Figure 5. The interchangeability of individual blocks resulting in different or synergistic effects on individual cell lines after treatment with liposomal formulations containing antisense oligonucleotide (asODN) complexes (a) [136,137] and simvastatin (b) [66,138]. Arrows show a noticeable decrease in cell viability and/or interactions with cells, while blind-ended arrows indicate a lack of a significant effect after the addition of liposomes to the cell culture medium.
Ijms 21 09559 g005
Table 1. List of liposomal drug products for injection clinically approved by European Medicines Agency (EMA) and Food and Drug Administration (FDA).
Table 1. List of liposomal drug products for injection clinically approved by European Medicines Agency (EMA) and Food and Drug Administration (FDA).
DrugProduct NameRoute of AdministrationLipid Composition (Molar Ratio 1)TreatmentRef.
Amphotericin BAbelcetIntravenousDMPC, DMPG (7:3)Systemic fungal infections[16]
AmbisomeIntravenousHSPC, DSPG, cholesterol (2:0.8:0.4)Systemic fungal infections[17]
BupivacaineExparelSupraperiosteal InjectionDEPC, DPPG, cholesterol, tricaprylinPostsurgical local analgesia[18]
NocitaSupraperiosteal InjectionDEPC, DPPG, cholesterol, tricaprylinPostsurgical local analgesia (for dogs only)[19]
CytarabineDepocytSpinalDOPC, DPPG, cholesterol, triolein (7:1:11:1)Lymphomatous meningitis[20]
DaunorubicinDaunoXomeIntravenousDSPC, cholesterol (2:1)Kaposi’s sarcoma[21]
DoxorubicinDoxil/Caelyx 2IntravenousHSPC, cholesterol, DSPE-PEG (2000) (56:39:5)Kaposi’s sarcoma[22]
LipodoxIntravenousDSPC, cholesterol, DSPE-PEG (2000) (56:39:5)Kaposi’s sarcoma, ovarian/breast cancer[23]
Myocet liposomal 3IntravenousEPC, cholesterol (55:45)Metastatic breast cancer[24]
Inactivated hepatitis A virusEpaxalIntramuscularDOPC, DOPE (75:25)Hepatitis A[25]
Inactivated hemagglutinin of influenza virus strains A and BInflexal VIntramuscularDOPC, DOPE (75:25)Influenza[26]
IrinotecanOnivydeIntravenousDSPC, MPEG-2000-DSPEmetastatic adenocarcinoma of the pancreas[27]
MifamurtideMepact 2IntravenousPOPC, DOPS (7:3)High-grade non-metastatic osteosarcoma[28]
Morphine sulfateDepoDurEpiduralDOPC, DPPG, cholesterol, triolein (7:1:11:1)Pain management[29]
VerteporfinVisudyneIntravenousDMPC, EPG (5:3)Age-related macular degeneration, pathologic myopia, ocular histoplasmosis[30]
Vincristine sulfateMarqiboIntravenousSphingomyelin, cholesterol (6:4)Acute lymphoblastic leukaemia[31]
HSPC—hydrogenated soya bean phosphatidylcholine; DSPG—1,2-distearoyl-sn-glycero-3-phosphoglycerol; DEPC—1,2-dierucoyl-sn-glycero-3-phosphocholine; DSPE-PEG(2000)—1,2-distearoyl-sn-glycero-3-phosphoethanolamine-N-[amino(polyethylene glycol)-2000]; EPC—egg phosphatidylcholine; MPEG-2000-DSPE—1,2-distearoyl-sn-glycero-3-phosphoethanolamine-N-[biotinyl(polyethylene glycol)-2000]; DOPS—1,2-dioleoyl-sn-glycero-3-phospho-L-serine; EPG—egg phosphatidylglycerol. 1 If available. 2 Outside the United States, Doxil is known as Caelyx. 3 These formulations are only approved by EMA and not by FDA.
Publisher’s Note: MDPI stays neutral with regard to jurisdictional claims in published maps and institutional affiliations.

Share and Cite

MDPI and ACS Style

Juszkiewicz, K.; Sikorski, A.F.; Czogalla, A. Building Blocks to Design Liposomal Delivery Systems.
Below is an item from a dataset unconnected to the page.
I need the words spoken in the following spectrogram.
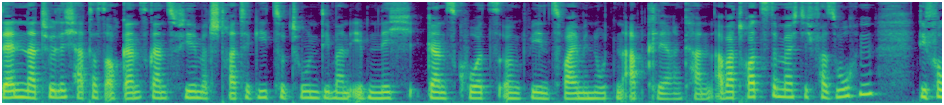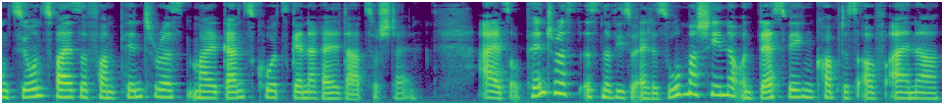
Denn natürlich hat das auch ganz, ganz viel mit Strategie zu tun, die man eben nicht ganz kurz irgendwie in zwei Minuten abklären kann. Aber trotzdem möchte ich versuchen, die Funktionsweise von Pinterest mal ganz kurz generell darzustellen. Also, Pinterest ist eine visuelle Suchmaschine und deswegen kommt es auf eine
Int. J. Mol. Sci. 2020, 21, 9559.

AMA Style

Juszkiewicz K, Sikorski AF, Czogalla A. Building Blocks to Design Liposomal Delivery Systems. International Journal of Molecular Sciences. 2020; 21(24):9559.

Chicago/Turabian Style

Juszkiewicz, Katarzyna, Aleksander F. Sikorski, and Aleksander Czogalla. 2020. "Building Blocks to Design Liposomal Delivery Systems" International Journal of Molecular Sciences 21, no. 24: 9559.

Note that from the first issue of 2016, this journal uses article numbers instead of page numbers. See further details here.

Article Metrics

Back to TopTop